Political Parties are Supposed to be Gatekeepers of Sanity. Republicans no longer Are.
I’m old enough to remember conservative icon William F. Buckley. Apparently, I’m apparently also old enough to use products like “Doan’s Pills” and “Ensure Vitality Booster”, on account of my vitality being unboosted. But that’s the subject of another article.
Buckley was the founder and chief editor of National Review, the leading conservative publication in the nation from the late fifties through at least the Reagan administration. He was also the host of the PBS conservative talk show called “Firing Line”, which I used to watch.
Some have said that it was odd for a teenager to watch a show like that, and intimated the only reason I did is because I couldn’t get a prom date. But that’s abjectly false! I watched Firing Line because we only got 4 channels on our TV back then, and it was either Firing Line or watching Merv Griffin interview Za Za Gabor for the millionth time. Plus…I couldn’t get a prom date.
Buckley, who for some reason hosted his show while reclining so far back in his chair as to be virtually vertical, was a staunch conservative. He supported loyalty oaths as a condition for employment, prayer in school, the death penalty, highly regressive tax policies. He opposed Medicare, Social Security and racial integration. He also aggressively supported and cared deeply about the Republican party.
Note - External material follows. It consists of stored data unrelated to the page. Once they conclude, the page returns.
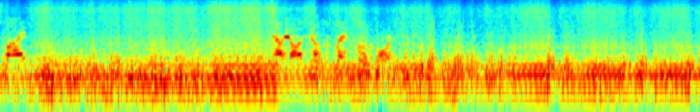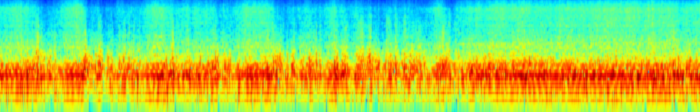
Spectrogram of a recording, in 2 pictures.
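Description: Oars splash and pull through water in a steady rhythm.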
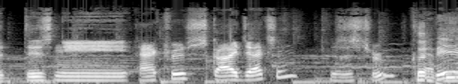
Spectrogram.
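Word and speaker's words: Skai Jackson: Disney actress Sky Jackson?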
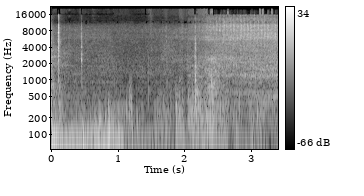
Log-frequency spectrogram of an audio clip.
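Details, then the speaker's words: BMW E92 328xi xDrive, 72,000 miles, rear-ended but runs perfect: heard from outside, a steady low idle after a few handling clicks, even with no knocks or misses; sounds good, a healthy engine. "Whew. Super dusty, but she sounds good."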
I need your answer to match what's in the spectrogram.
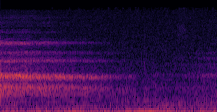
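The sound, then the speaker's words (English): A soft, slow breath drawn in and let out, faint, during a guided breathing exercise, over a quiet sustained tonal drone in the background. “Gently breathing in and out.”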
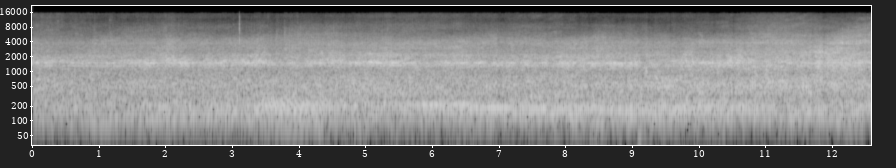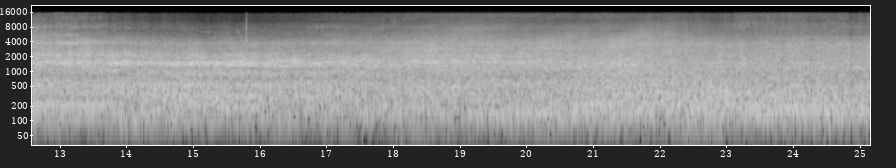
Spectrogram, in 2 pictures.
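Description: Airbus A320 jet airliner's engines on approach: a steady rushing noise with a whine held at one pitch over a low wavering hum.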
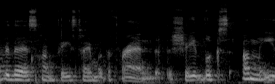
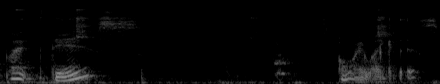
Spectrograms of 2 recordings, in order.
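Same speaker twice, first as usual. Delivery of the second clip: whisper; 9 dB quieter, slower than usual. Real, not acted. Whispered delight.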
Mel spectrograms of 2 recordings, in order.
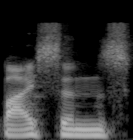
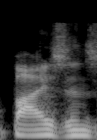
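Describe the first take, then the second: First: It ends with a plain S sound. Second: It ends with a Z sound, Western New York style.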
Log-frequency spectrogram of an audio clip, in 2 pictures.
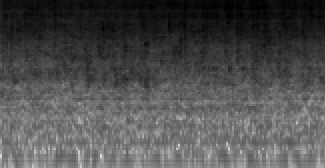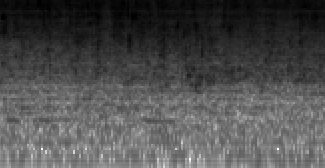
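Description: Water running steadily from a handheld shower head, spraying over a wet dog and splashing into a bathtub.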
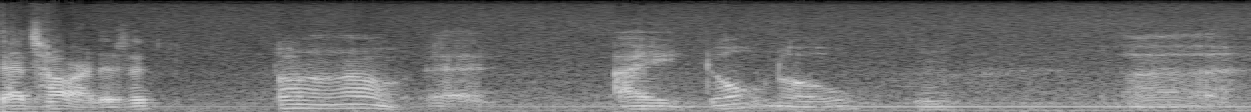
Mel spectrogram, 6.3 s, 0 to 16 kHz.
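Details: Broca's aphasia in a 45-year-old male lawyer after a stroke from a blood clot cutting off circulation to part of his brain, impairing both comprehension and expression.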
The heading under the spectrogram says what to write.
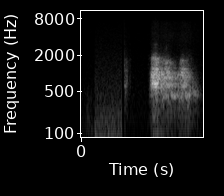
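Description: A dog lets out a single loud, drawn-out bark, preceded by faint low rustling and a tiny yip. No one speaks.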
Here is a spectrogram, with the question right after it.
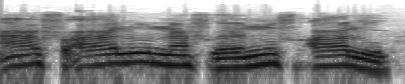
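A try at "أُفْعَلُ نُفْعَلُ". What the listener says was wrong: উফআলু নুফআলু। আফআলু হলে তো মারুফ হয়ে গেল, উফআলু হলে মাজহুর।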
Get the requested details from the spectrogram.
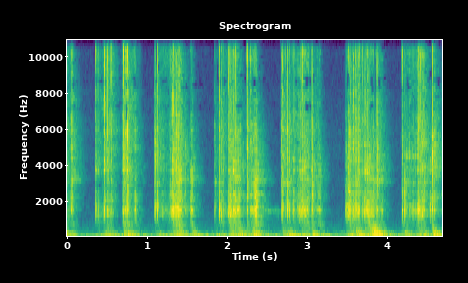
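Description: Long black nails and fingertips tap and scratch the carved leaves and flat frame edge of a large, solid, white-painted carved wooden wall panel. Quick, irregular bursts of crisp clicking and scratchy rustling are heard, bright and dry with almost no ring, over a faint low hum.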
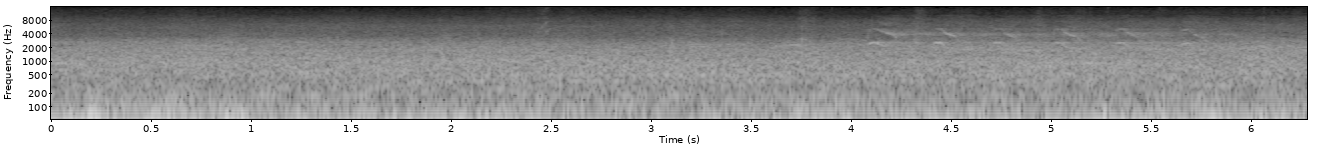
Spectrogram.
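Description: Steady outdoor background noise, a low rumble under a hiss, with a bird's quick run of repeated high chirping notes starting about four seconds in and lasting about a second and a half.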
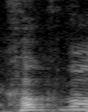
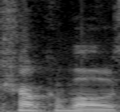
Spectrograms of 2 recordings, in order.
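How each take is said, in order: First: The word begins with a hard k sound. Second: The word begins with a ch sound. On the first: "C O if it's code" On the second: "C H if, if it's Cho for you"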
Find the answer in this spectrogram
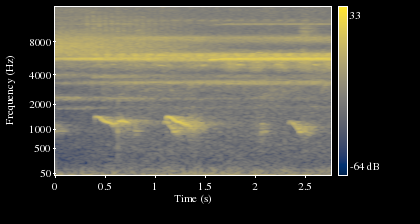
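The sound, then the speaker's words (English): Calls of the Cebu hawk owl, an owl found only on the Philippine island of Cebu: a few short, rasping, downward-slurred notes repeated at fairly even intervals over a steady high insect-like drone. “That's the Cebu hawk owl, found only on the Philippine island of the same name.”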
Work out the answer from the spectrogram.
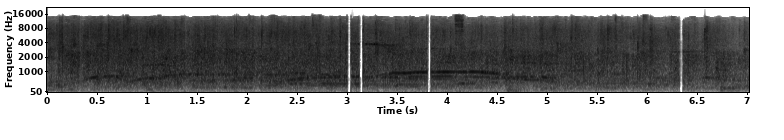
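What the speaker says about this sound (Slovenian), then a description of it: "mislim, da se še enkrat zasluži aplavz" Sustained audience applause at a Slovenian public library day event, dense and steady for several seconds with a few brief dropouts, loud and close.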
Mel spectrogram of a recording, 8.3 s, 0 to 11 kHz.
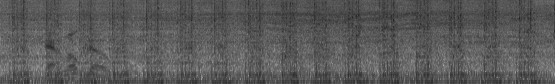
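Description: The engine of a 1987 Chevrolet Suburban running steadily with a throbbing, even drone, close by, while people talk over it.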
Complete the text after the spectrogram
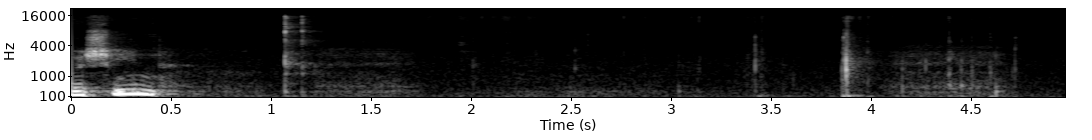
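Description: A screwdriver clicks and scrapes against small metal parts.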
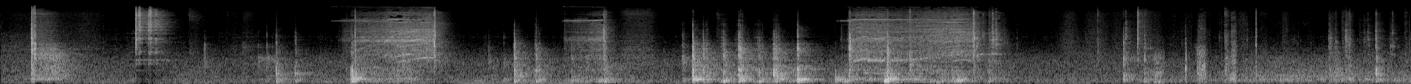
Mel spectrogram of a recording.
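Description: Small cordless electric screwdriver running in two short bursts of about a second each, backing out the screws of a wall outlet. Plastic clicks and rattles from the outlet and its cover plate come between the bursts.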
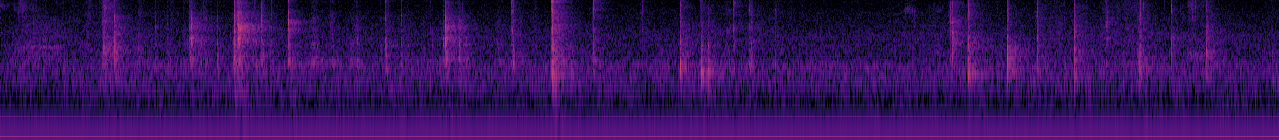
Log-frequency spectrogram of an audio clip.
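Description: Faint, irregular clicks and taps of a laptop being reassembled: a small screwdriver working screws in the palmrest and keyboard, and plastic parts being pressed into place.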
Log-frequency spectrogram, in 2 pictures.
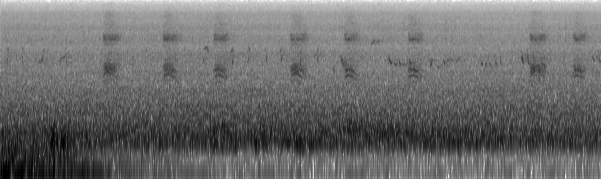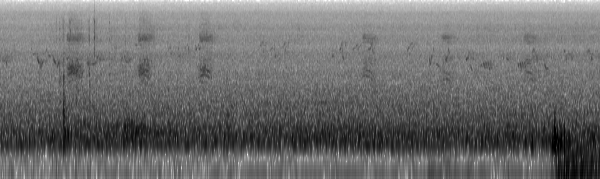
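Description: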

Nobody considered Buckley a squish, or a RINO (although that term had not yet come into fashion as describing insufficiently extreme Republicans, and was mostly confined to it’s traditional meanings; i.e. a large, armor-plated mammal or a type of plasty one gets on one’s nose).
As far to the right as Buckley was, he did have something that the modern Republican Party does not have; limits. In the early 60s, an extremist fringe, right-wing group known as the John Birch Society was gaining prominence in certain circles. They took traditional conservative positions and then goosed them with a healthy smattering of crazy conspiracy theories. For example, they believed President Eisenhower was a Communist. In fact they believed everyone was a Communist. As we’ve established, I didn’t have a prom date, but if I did, the John Birch Society would have thought she was a Communist.